Mr. Jones, who left the Senate in 2021 and was on a shortlist to serve as Mr. Biden’s attorney general, will be a so-called Senate sherpa for the nominee. The nickname is borrowed from mountaineers of Tibetan descent who live across the Himalayas and are known for their ability to navigate travelers across hazardous terrain.

For Mr. Biden’s nominee, the path ahead could indeed be treacherous: The president has promised to name a Black woman, a decision that has drawn complaints from Republicans and foreshadowed a contentious process. With his selection of Mr. Jones, Mr. Biden appears to be offering a pre-emptive olive branch. Mr. Jones was the first Democrat in decades to hold a Senate seat in deep-red Alabama, and he frequently co-sponsored bipartisan legislation during his three years in the Senate.

Mr. Jones has less experience in the Senate than others who have been chosen to guide Supreme Court nominees through the process, but allies in the Senate praised his track record on civil rights. As a U.S. attorney, Mr. Jones prosecuted two Klansmen, Thomas Edwin Blanton Jr. and Bobby Frank Cherry, who were involved in the 1963 bombing of the 16th Street Baptist Church in Birmingham. Four girls, ages 11 to 14, were killed in the attack. His past work added fuel to a narrow victory over Roy Moore, a former judge accused of sexually assaulting teenage girls, in a 2017 race for a Senate seat vacated by Jeff Sessions.

“This is an individual who is well thought of on both sides of the aisle,” Senator Ron Wyden, Democrat of Oregon and the chairman of the Senate Finance Committee, said of Mr. Jones. “He is somebody who understands the moment.”
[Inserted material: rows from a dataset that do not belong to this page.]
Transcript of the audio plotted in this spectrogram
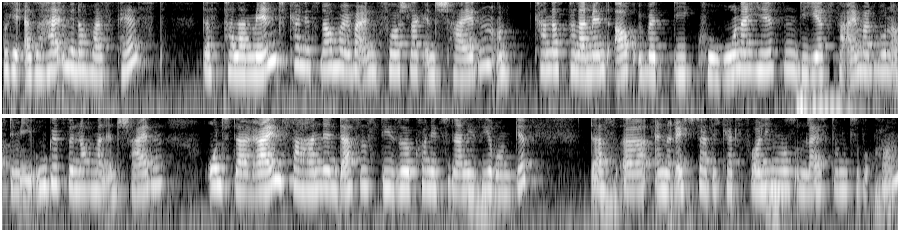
Okay, also halten wir nochmal fest, das Parlament kann jetzt nochmal über einen Vorschlag entscheiden und kann das Parlament auch über die Corona-Hilfen, die jetzt vereinbart wurden, auf dem EU-Gipfel nochmal entscheiden und da rein verhandeln, dass es diese Konditionalisierung gibt dass äh, eine Rechtsstaatlichkeit vorliegen muss, um Leistungen zu bekommen?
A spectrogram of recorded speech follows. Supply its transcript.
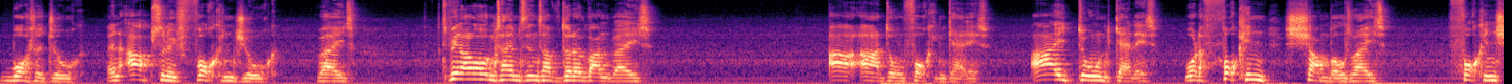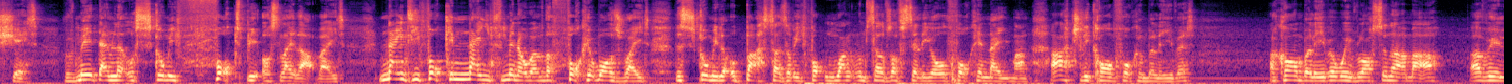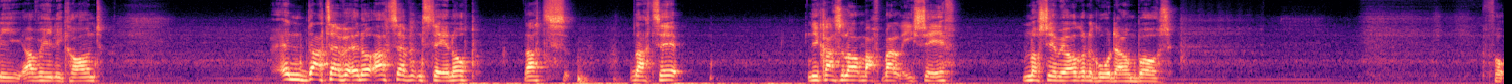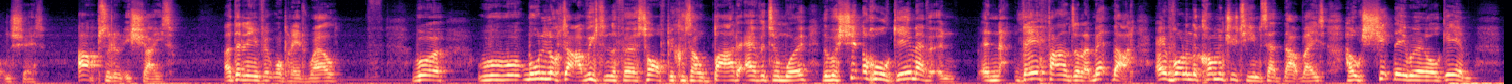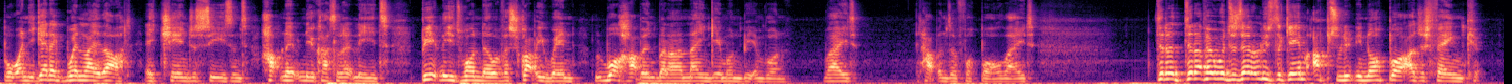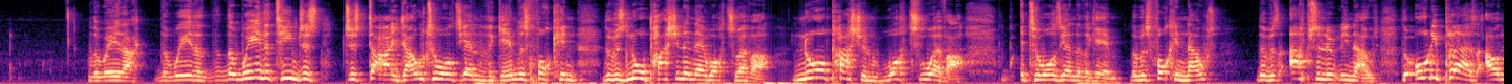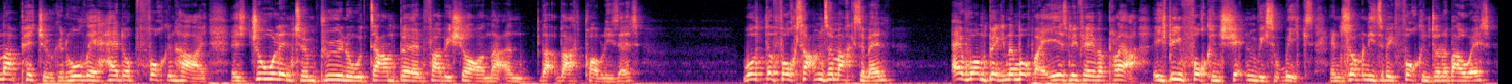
What a joke. An absolute fucking joke. Right. It's been a long time since I've done a rant, right? I, I don't fucking get it. I don't get it. What a fucking shambles, right? Fucking shit. We've made them little scummy fucks beat us like that, right? 90 fucking ninth minute, whatever the fuck it was, right? The scummy little bastards will be fucking wanking themselves off silly all fucking night, man. I actually can't fucking believe it. I can't believe it. We've lost in that matter. I really, I really can't. And that's Everton. That's Everton staying up. That's that's it. Newcastle are mathematically safe. I'm not saying we are going to go down, but fucking shit. Absolutely shite. I didn't even think we played well. We we, we only looked at our in the first half because how bad Everton were. They were shit the whole game, Everton. And their fans will admit that. Everyone in the commentary team said that, right? How shit they were all game. But when you get a win like that, it changes seasons. Happening at Newcastle at Leeds. Beat Leeds 1 0 with a scrappy win. What happened when on a 9 game unbeaten run? Right? It happens in football, right? Did I, did I think we deserve to lose the game? Absolutely not. But I just think the way that the way that the way the team just just died out towards the end of the game. There's fucking there was no passion in there whatsoever. No passion whatsoever towards the end of the game. There was fucking nout. There was absolutely nout. The only players on that pitch who can hold their head up fucking high is Joelinton, Bruno, Dan Burn, Fabian Schär, and that, and that that probably is it. What the fuck's happened to Maximin? Everyone bigging him up, right? He is my favourite player. He's been fucking shit in recent weeks, and something needs to be fucking done about it.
Asked why Mr. Jones would be a good fit for the job, Senator Sherrod Brown, Democrat of Ohio, said, “Look at what he did with his life, look what he did on civil rights, look what he did as U.S. attorney, look what he did in the Senate. So those are all good reasons.”

Once Mr. Biden selects a nominee, Mr. Jones will introduce her to senators and prepare her for hearings. Senate Democrats have promised a quick confirmation process.

“The Constitution says ‘advise and consent, advice and consent,’ and I’m serious when I say I want the advice of the Senate as well as the consent,” Mr. Biden told reporters on Tuesday as he prepared to meet with Senator Richard J. Durbin, Democrat of Illinois and the chairman of the Senate Judiciary Committee, and Senator Charles E. Grassley of Iowa, the top Republican on the panel. Later in the day, Mr. Biden spoke with Senator Mitch McConnell of Kentucky, the minority leader, who stressed the importance of the president choosing a nominee who believes in “judicial independence,” Mr. McConnell’s spokesman said.

Possible Supreme Court nominees include women who have already weathered the Senate confirmation process, including Judge Ketanji Brown Jackson, who successfully did so last year when Mr. Biden elevated her from the Federal District Court for the District of Columbia to the powerful U.S. Court of Appeals for the District of Columbia Circuit.